[[ TASK MATERIAL open ]]

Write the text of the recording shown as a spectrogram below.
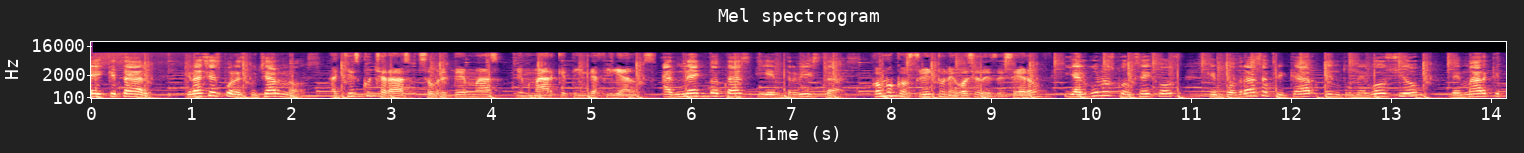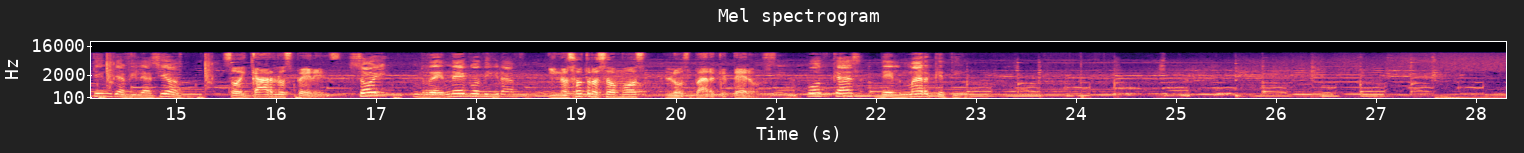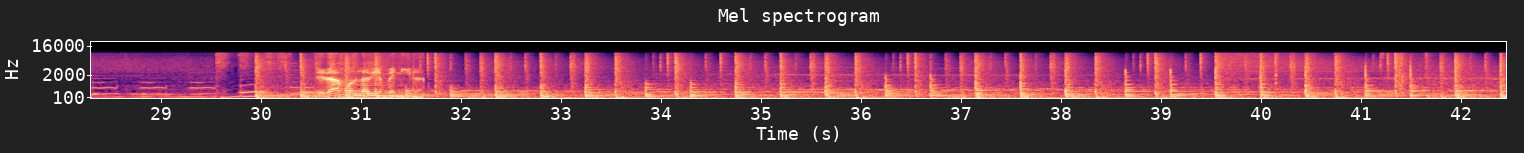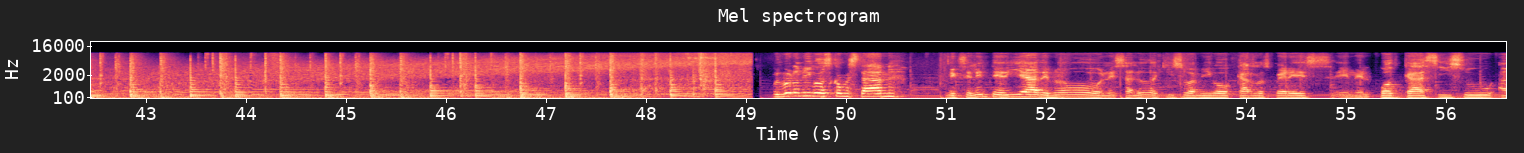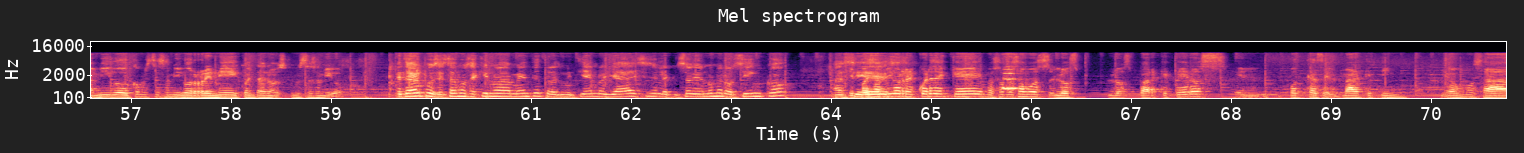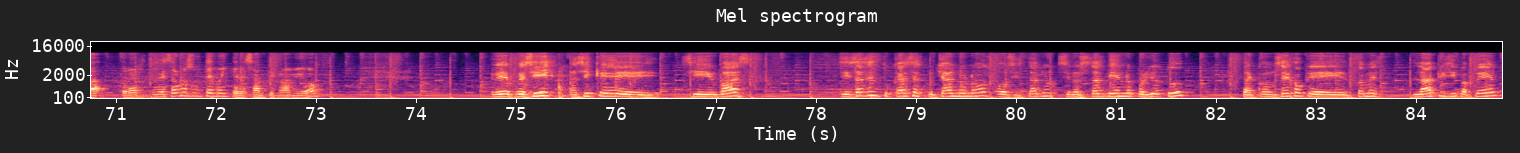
Hey, ¿qué tal? Gracias por escucharnos. Aquí escucharás sobre temas de marketing de afiliados, anécdotas y entrevistas, cómo construir tu negocio desde cero y algunos consejos que podrás aplicar en tu negocio de marketing de afiliación. Soy Carlos Pérez. Soy René Godigraf. Y nosotros somos Los Marqueteros. El podcast del marketing. Damos la bienvenida. Pues bueno amigos, ¿cómo están? Excelente día, de nuevo les saludo aquí su amigo Carlos Pérez en el podcast y su amigo, ¿cómo estás amigo René? Cuéntanos, ¿cómo estás amigo? ¿Qué tal? Pues estamos aquí nuevamente transmitiendo ya, este es el episodio número 5. Así y pues amigos, recuerden que nosotros somos los, los parqueteros, el podcast del marketing, y vamos a traer, les traemos un tema interesante, ¿no amigo? Eh, pues sí, así que si vas, si estás en tu casa escuchándonos o si, estás, si nos estás viendo por YouTube, te aconsejo que tomes lápiz y papel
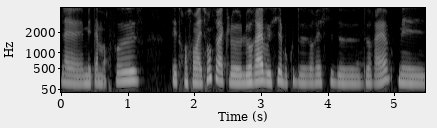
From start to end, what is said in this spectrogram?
la métamorphose, les transformations. C'est vrai que le, rêve aussi, il y a beaucoup de récits de, rêves, mais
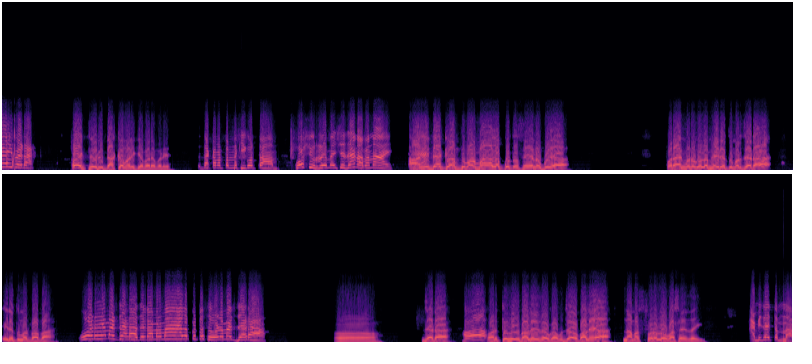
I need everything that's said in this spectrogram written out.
এই বেড়া। হেই তুই ধাক্কা মারি কে বারে বারে মারতাম না কি করতাম? কসুর রে মেসে আমি দেখলাম তোমার মা আলাপ করতেছে বইয়া। পরে আমি মনে করলাম তোমার জেডা এটা তোমার বাবা। ওরে আমার জেডা জেডা আমার মা আলাপ করতেছে ওরে আমার জেডা। ও জেডা? হ্যাঁ আর তুমি ভালোই যাও গা বুঝছ? ভালোয়া নামাজ পড়ালো বাসায় যাই। আমি যাইতাম না।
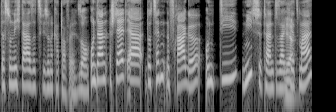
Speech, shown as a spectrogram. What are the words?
dass du nicht da sitzt wie so eine Kartoffel. So. Und dann stellt er Dozent eine Frage und die Nietzsche-Tante, sage ich Ja. jetzt mal,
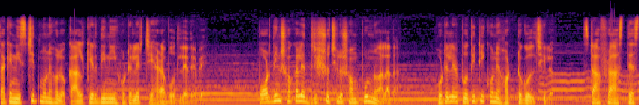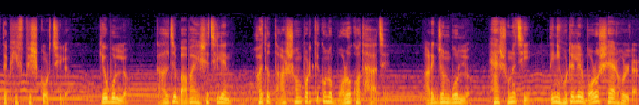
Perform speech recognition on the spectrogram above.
তাকে নিশ্চিত মনে হলো কালকের দিনই হোটেলের চেহারা বদলে দেবে। পরদিন সকালের দৃশ্য ছিল সম্পূর্ণ আলাদা। হোটেলের প্রতিটি কোণে হট্টগোল ছিল। স্টাফরা আস্তে আস্তে ফিসফিস করছিল। কেউ বলল, কাল যে বাবা এসেছিলেন, হয়তো তার সম্পর্কে কোনো বড় কথা আছে। আরেকজন বলল হ্যাঁ শুনেছি, তিনি হোটেলের বড় শেয়ার হোল্ডার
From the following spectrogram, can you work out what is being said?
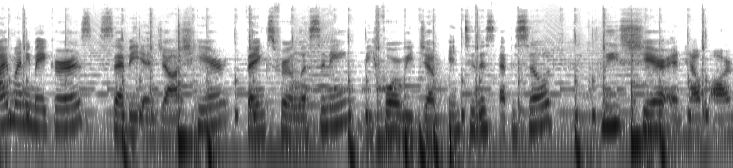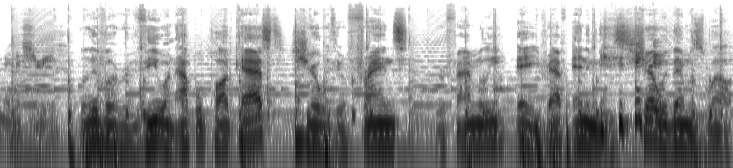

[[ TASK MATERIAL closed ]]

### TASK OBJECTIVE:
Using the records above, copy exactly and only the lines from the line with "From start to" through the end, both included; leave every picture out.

### ANSWER BOX:
From start to end, what is said in this spectrogram?
la métamorphose, les transformations. C'est vrai que le, rêve aussi, il y a beaucoup de récits de, rêves, mais
I need everything that's said in this spectrogram written out.
এই বেড়া। হেই তুই ধাক্কা মারি কে বারে বারে মারতাম না কি করতাম? কসুর রে মেসে আমি দেখলাম তোমার মা আলাপ করতেছে বইয়া। পরে আমি মনে করলাম তোমার জেডা এটা তোমার বাবা। ওরে আমার জেডা জেডা আমার মা আলাপ করতেছে ওরে আমার জেডা। ও জেডা? হ্যাঁ আর তুমি ভালোই যাও গা বুঝছ? ভালোয়া নামাজ পড়ালো বাসায় যাই। আমি যাইতাম না।
Speech, shown as a spectrogram. What are the words?
dass du nicht da sitzt wie so eine Kartoffel. So. Und dann stellt er Dozent eine Frage und die Nietzsche-Tante, sage ich Ja. jetzt mal,
Perform speech recognition on the spectrogram above.
তাকে নিশ্চিত মনে হলো কালকের দিনই হোটেলের চেহারা বদলে দেবে। পরদিন সকালের দৃশ্য ছিল সম্পূর্ণ আলাদা। হোটেলের প্রতিটি কোণে হট্টগোল ছিল। স্টাফরা আস্তে আস্তে ফিসফিস করছিল। কেউ বলল, কাল যে বাবা এসেছিলেন, হয়তো তার সম্পর্কে কোনো বড় কথা আছে। আরেকজন বলল হ্যাঁ শুনেছি, তিনি হোটেলের বড় শেয়ার হোল্ডার
From the following spectrogram, can you work out what is being said?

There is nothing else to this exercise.